This was justified by the low p-values and high f-values obtained Table 5. Methanol per oil mole ratio and reaction time, as well as the squared terms of the four parameters have significant effects on WSO biodiesel yield model Eq. In addition, the effects of the interactions of both the catalyst concentration with reaction temperature with reaction time are significant for WSO biodiesel yield as reflected by the low p-values and high f-values of the coefficients of the model equation Table 5.

The high f-value and low p-value that resulted in the omission of reaction time in Eq. In addition, low p-values and high f-values of these interactions and squared reaction temperature term indicates their significance. Optimal conditions for biodiesel production: Table 6 shows the optimal conditions for biodiesel production from the three waste oils.


Considering the three waste oils employed, the optimum methanol per oil mole ratio range was 9. From the table, optimum value range obtained for biodiesel production from waste oils are, 0. Properties of the biodiesel obtained: In the present study, biodiesel properties obtained were within the ASTM standards, indicating that high quality biodiesel were obtained from the three oils 28 - 30 Table 7. Water content determined in all the cases were of insignificant levels, making the biodiesels of good quality. In this study, high quality biodiesels consistent with ASTM standards for non-petroleum diesel, with higher cetane number and better engine ignitability were generated from three waste oils by transesterification process using KOH as catalyst.
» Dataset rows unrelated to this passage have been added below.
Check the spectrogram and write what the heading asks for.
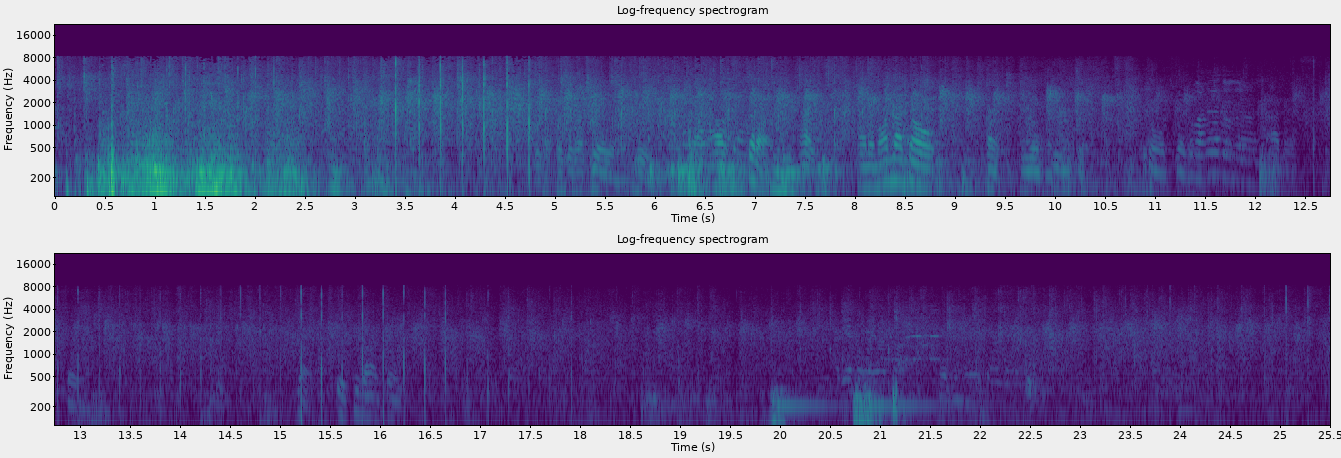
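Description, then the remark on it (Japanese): Loud, sustained applause from an audience sending off election candidates as they leave through the middle of the venue fills the first ten seconds, then thins to scattered clapping and a few sharp claps, with faint background noise and murmuring toward the end. “ここで退出をされます、え真ん中を通って退出をされますので皆さん盛大な拍手でお見送りいただければと思います”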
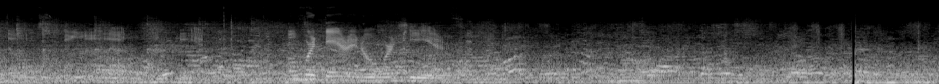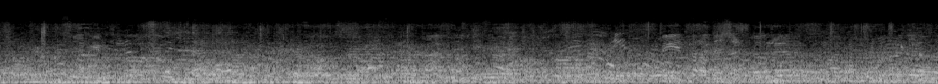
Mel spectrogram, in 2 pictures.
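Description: A crowd of people chatters throughout in a busy, noisy hall.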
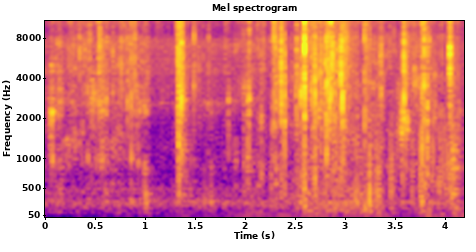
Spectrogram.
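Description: Chewing of soft sour strawberry candy strings: small, wet clicks scattered through, thicker in the second half, with light crinkling of the plastic candy bag.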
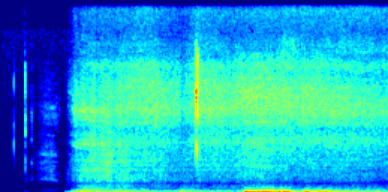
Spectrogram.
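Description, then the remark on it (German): Loud, low rumbling wind buffets a microphone after a brief quiet start, roaring continuously and growing even stronger partway through, with no voices. “Ähm, es ist gerade sehr windig!”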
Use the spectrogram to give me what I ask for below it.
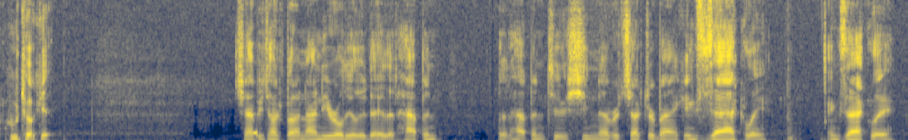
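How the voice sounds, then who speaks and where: A man hosting a casual chat stream, talking conversationally with frequent fillers. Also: low-pitched. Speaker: stream host.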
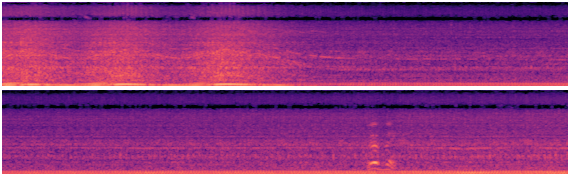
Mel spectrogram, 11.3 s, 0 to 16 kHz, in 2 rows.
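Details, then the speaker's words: Porsche 924 after a major service (new oil, timing belt and water pump, coolant bled; plugs, air filter, cap and rotor fine): a few quick revs at startup, then a smooth steady idle with an even hum, no misfire or tapping. "So in essence, this is a really nice little engine. It runs well. I'll start it up for you guys and you can see she idles like a top."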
Biodiesel conversion from waste oils will reduce use of virgin oils for biodiesel, reduce pollution and the cumulative cost of acquiring energy, improved recycling and improve livelihood. Abila, N. Biofuels adoption in Nigeria: A preliminary review of feedstock and fuel production potentials. Ushie, F. Abam, M. Agba and J.